The idea of Medicare as a money-saving program may seem hard to grasp. After all, hasn’t Medicare spending risen dramatically over time? Yes, it has: adjusting for overall inflation, Medicare spending per beneficiary rose more than 400 percent from 1969 to 2009.
But inflation-adjusted premiums on private health insurance rose more than 700 percent over the same period. So while it’s true that Medicare has done an inadequate job of controlling costs, the private sector has done much worse. And if we deny Medicare to 65- and 66-year-olds, we’ll be forcing them to get private insurance — if they can — that will cost much more than it would have cost to provide the same coverage through Medicare.
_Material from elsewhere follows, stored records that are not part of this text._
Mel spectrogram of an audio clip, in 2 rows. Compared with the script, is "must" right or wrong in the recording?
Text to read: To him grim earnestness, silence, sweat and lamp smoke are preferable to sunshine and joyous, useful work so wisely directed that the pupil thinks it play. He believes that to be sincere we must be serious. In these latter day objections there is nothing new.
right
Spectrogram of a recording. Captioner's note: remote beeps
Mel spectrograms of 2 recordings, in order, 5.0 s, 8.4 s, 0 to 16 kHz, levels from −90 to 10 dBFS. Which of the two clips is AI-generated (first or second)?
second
By the way, we have direct evidence about the higher costs of private insurance via the Medicare Advantage program, which allows Medicare beneficiaries to get their coverage through the private sector. This was supposed to save money; in fact, the program costs taxpayers substantially more per beneficiary than traditional Medicare.
And then there’s the international evidence. The United States has the most privatized health care system in the advanced world; it also has, by far, the most expensive care, without gaining any clear advantage in quality for all that spending. Health is one area in which the public sector consistently does a better job than the private sector at controlling costs.
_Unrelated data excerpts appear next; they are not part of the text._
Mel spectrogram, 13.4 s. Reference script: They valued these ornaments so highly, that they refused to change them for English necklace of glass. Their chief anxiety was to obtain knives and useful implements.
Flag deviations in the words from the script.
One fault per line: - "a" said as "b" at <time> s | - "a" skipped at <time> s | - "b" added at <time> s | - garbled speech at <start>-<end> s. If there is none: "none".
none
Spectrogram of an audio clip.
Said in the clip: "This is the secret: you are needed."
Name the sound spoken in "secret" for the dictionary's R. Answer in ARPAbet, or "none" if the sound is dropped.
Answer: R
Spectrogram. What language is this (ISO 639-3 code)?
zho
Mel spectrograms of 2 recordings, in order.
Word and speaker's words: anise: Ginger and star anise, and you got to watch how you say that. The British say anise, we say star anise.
Indeed, as the economist (and former Reagan adviser) Bruce Bartlett points out, high U.S. private spending on health care, compared with spending in other advanced countries, just about wipes out any benefit we might receive from our relatively low tax burden. So where’s the gain from pushing seniors out of an admittedly expensive system, Medicare, into even more expensive private health insurance?
Wait, it gets worse. Not every 65- or 66-year-old denied Medicare would be able to get private coverage — in fact, many would find themselves uninsured. So what would these seniors do?
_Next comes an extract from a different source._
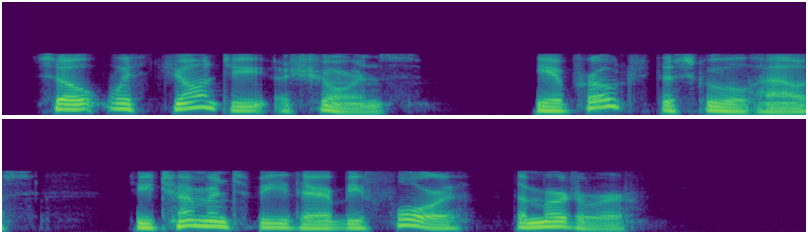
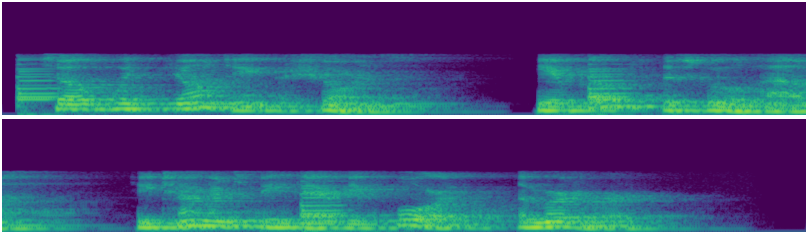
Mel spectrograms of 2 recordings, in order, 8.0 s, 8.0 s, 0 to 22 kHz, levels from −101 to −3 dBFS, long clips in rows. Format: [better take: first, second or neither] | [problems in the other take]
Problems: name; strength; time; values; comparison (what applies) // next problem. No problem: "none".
first | background sound (Piano); 14 dB below the speech // room echo; dies away in 0.9 s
Well, as the health economists Austin Frakt and Aaron Carroll document, right now Americans in their early 60s without health insurance routinely delay needed care, only to become very expensive Medicare recipients once they reach 65. This pattern would be even stronger and more destructive if Medicare eligibility were delayed. As a result, Mr. Frakt and Mr. Carroll suggest, Medicare spending might actually go up, not down, under Mr. Lieberman’s proposal.
O.K., the obvious question: If Medicare is so much better than private insurance, why didn’t the Affordable Care Act simply extend Medicare to cover everyone? The answer, of course, was interest-group politics: realistically, given the insurance industry’s power, Medicare for all wasn’t going to pass, so advocates of universal coverage, myself included, were willing to settle for half a loaf. But the fact that it seemed politically necessary to accept a second-best solution for younger Americans is no reason to start dismantling the superior system we already have for those 65 and over.
Now, none of what I have said should be taken as a reason to be complacent about rising health care costs. Both Medicare and private insurance will be unsustainable unless there are major cost-control efforts — the kind of efforts that are actually in the Affordable Care Act, and which Republicans demagogued with cries of “death panels.”
The point, however, is that privatizing health insurance for seniors, which is what Mr. Lieberman is in effect proposing — and which is the essence of the G.O.P. plan — hurts rather than helps the cause of cost control. If we really want to hold down costs, we should be seeking to offer Medicare-type programs to as many Americans as possible.
By: Paul Krugman, Op-Ed Columnist, The New York Times, June 12, 2011